(Saved entries)

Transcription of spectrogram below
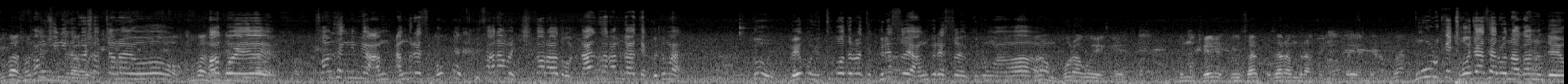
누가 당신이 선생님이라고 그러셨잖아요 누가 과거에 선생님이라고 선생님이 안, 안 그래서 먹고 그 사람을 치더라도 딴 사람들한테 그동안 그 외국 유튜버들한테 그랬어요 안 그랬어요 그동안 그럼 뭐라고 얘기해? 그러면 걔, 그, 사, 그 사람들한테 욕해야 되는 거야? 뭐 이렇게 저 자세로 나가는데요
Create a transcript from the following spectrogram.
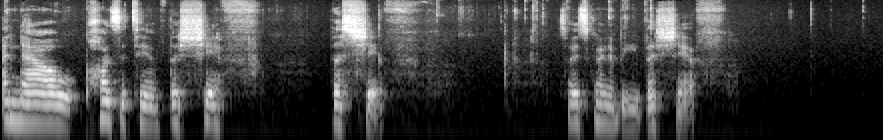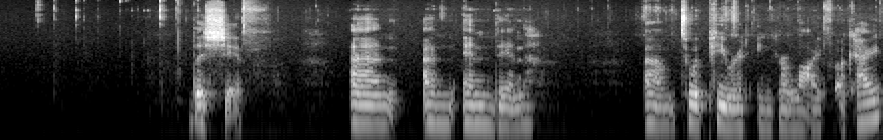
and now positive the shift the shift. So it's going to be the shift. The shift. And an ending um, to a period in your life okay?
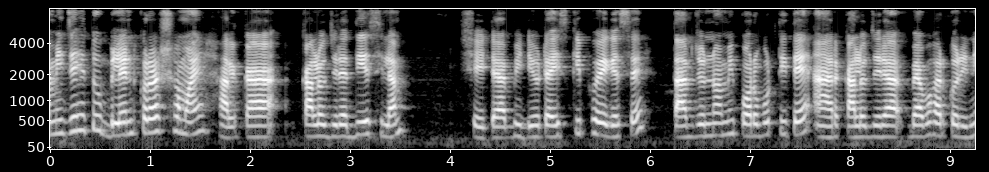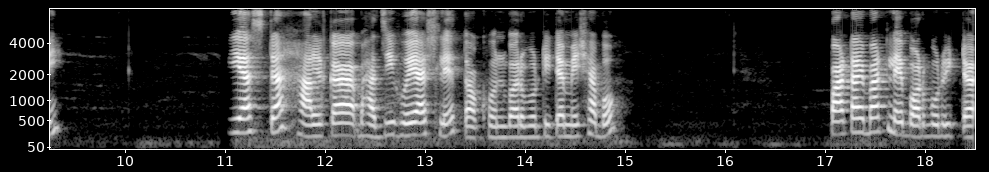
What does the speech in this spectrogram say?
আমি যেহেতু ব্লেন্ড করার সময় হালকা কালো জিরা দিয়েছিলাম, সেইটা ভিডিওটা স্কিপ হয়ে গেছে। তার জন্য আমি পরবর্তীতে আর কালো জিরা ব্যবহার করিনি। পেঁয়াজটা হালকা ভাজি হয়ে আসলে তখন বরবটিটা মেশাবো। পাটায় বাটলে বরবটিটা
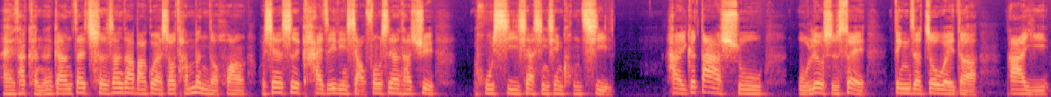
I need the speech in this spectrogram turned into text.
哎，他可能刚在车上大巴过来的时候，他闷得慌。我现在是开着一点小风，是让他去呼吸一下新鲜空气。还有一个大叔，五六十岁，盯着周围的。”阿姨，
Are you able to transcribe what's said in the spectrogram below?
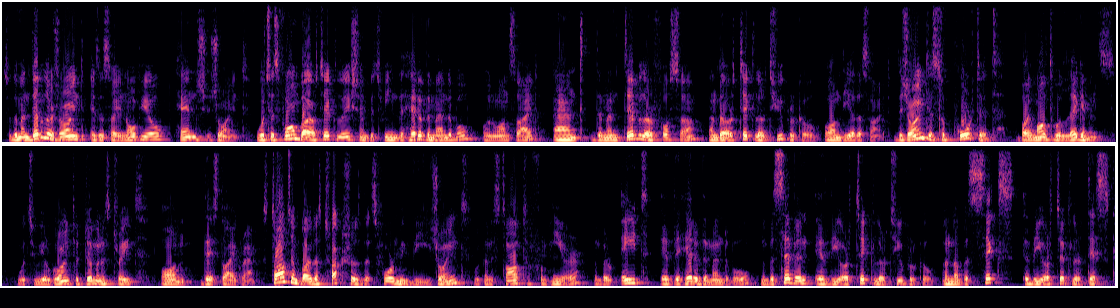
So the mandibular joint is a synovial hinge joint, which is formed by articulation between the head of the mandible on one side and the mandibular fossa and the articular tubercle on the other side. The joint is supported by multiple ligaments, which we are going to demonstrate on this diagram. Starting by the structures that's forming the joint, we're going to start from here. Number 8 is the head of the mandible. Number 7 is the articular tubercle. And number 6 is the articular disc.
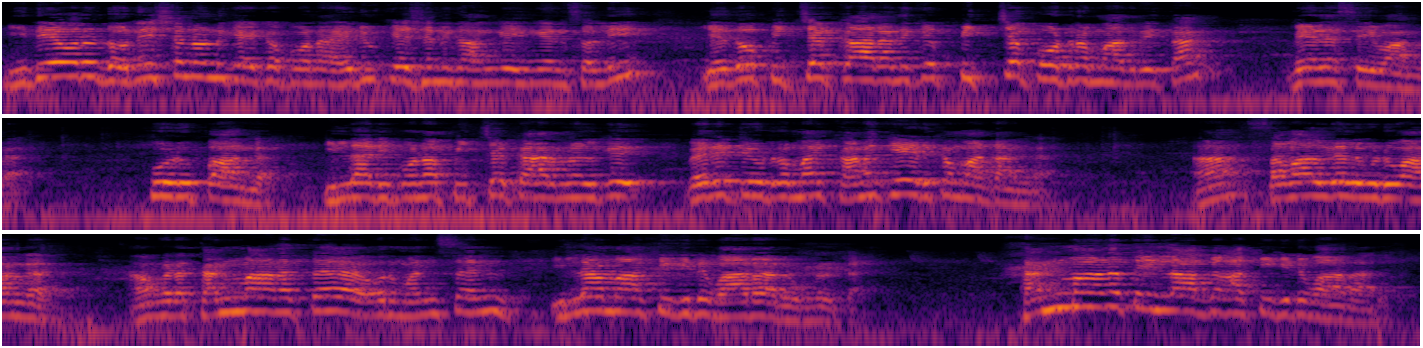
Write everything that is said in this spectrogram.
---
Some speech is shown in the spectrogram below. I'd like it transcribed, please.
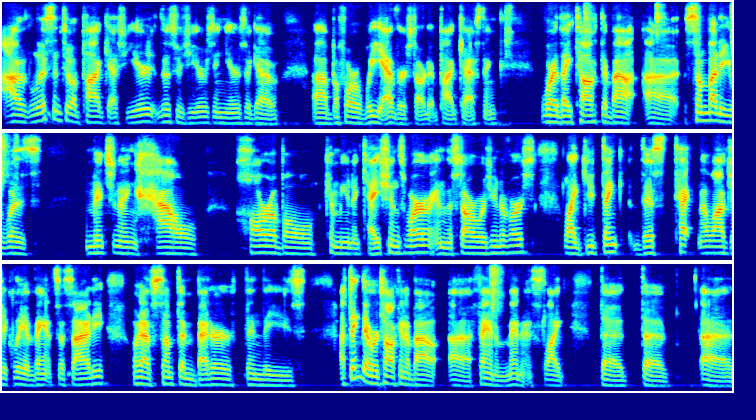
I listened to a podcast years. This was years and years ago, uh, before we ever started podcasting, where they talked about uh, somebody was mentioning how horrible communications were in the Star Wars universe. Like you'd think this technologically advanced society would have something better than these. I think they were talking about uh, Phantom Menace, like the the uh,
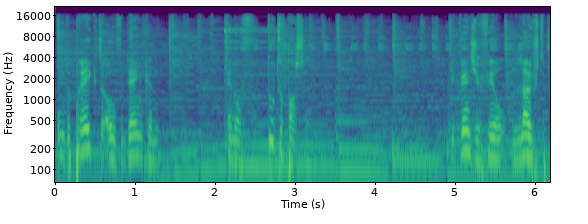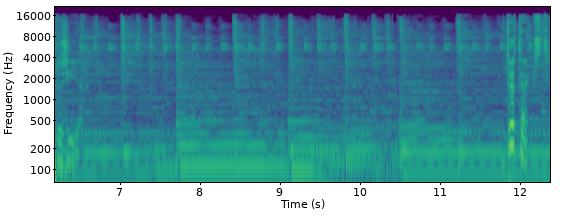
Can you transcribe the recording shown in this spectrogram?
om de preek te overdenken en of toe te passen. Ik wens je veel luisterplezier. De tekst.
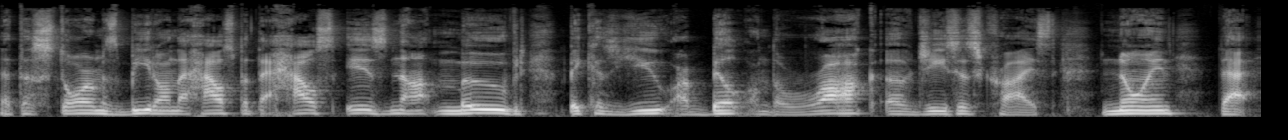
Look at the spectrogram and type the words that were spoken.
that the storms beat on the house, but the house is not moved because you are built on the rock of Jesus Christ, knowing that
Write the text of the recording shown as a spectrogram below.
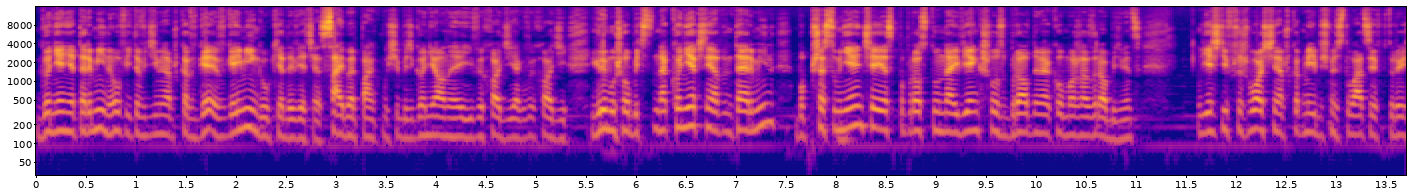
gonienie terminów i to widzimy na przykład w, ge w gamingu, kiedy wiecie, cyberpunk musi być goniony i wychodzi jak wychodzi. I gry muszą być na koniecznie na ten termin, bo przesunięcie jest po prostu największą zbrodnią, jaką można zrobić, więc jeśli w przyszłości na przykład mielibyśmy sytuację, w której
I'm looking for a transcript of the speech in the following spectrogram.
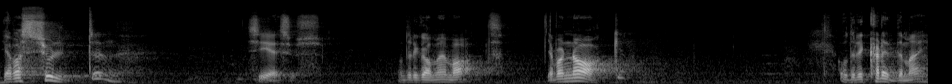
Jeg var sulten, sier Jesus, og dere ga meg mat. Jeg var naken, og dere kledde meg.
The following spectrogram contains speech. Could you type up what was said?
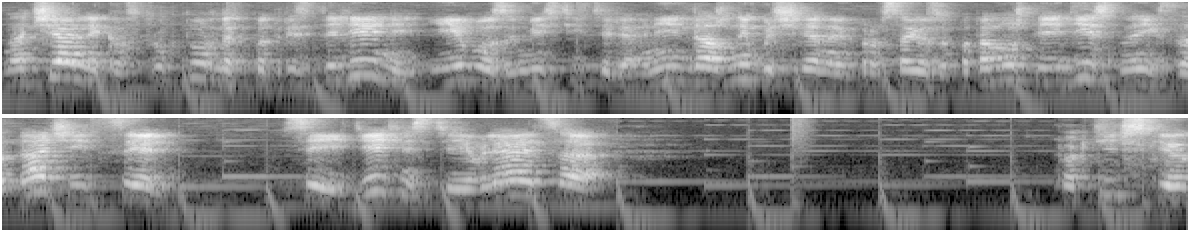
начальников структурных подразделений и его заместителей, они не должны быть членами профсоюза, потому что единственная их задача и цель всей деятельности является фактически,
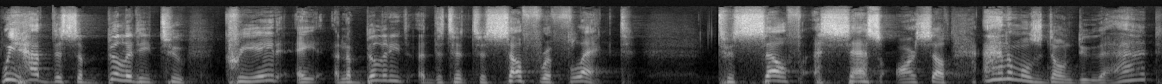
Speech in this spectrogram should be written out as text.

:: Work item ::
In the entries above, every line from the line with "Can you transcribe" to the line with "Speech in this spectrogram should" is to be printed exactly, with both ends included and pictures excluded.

:: Your response ::
Can you transcribe the recording shown in this spectrogram?
om de preek te overdenken en of toe te passen. Ik wens je veel luisterplezier. De tekst.
Look at the spectrogram and type the words that were spoken.
that the storms beat on the house, but the house is not moved because you are built on the rock of Jesus Christ, knowing that
Write the text of the recording shown as a spectrogram below.
gonienie terminów i to widzimy na przykład w, ge w gamingu, kiedy wiecie, cyberpunk musi być goniony i wychodzi jak wychodzi. I gry muszą być na koniecznie na ten termin, bo przesunięcie jest po prostu największą zbrodnią, jaką można zrobić, więc jeśli w przyszłości na przykład mielibyśmy sytuację, w której
I'm looking for a transcript of the speech in the following spectrogram.
Jeg var sulten, sier Jesus, og dere ga meg mat. Jeg var naken, og dere kledde meg.
The following spectrogram contains speech. Could you type up what was said?
начальников структурных подразделений и его заместителей, они не должны быть членами профсоюза, потому что единственная их задача и цель всей деятельности является фактически,
Speech in this spectrogram should be written out as text.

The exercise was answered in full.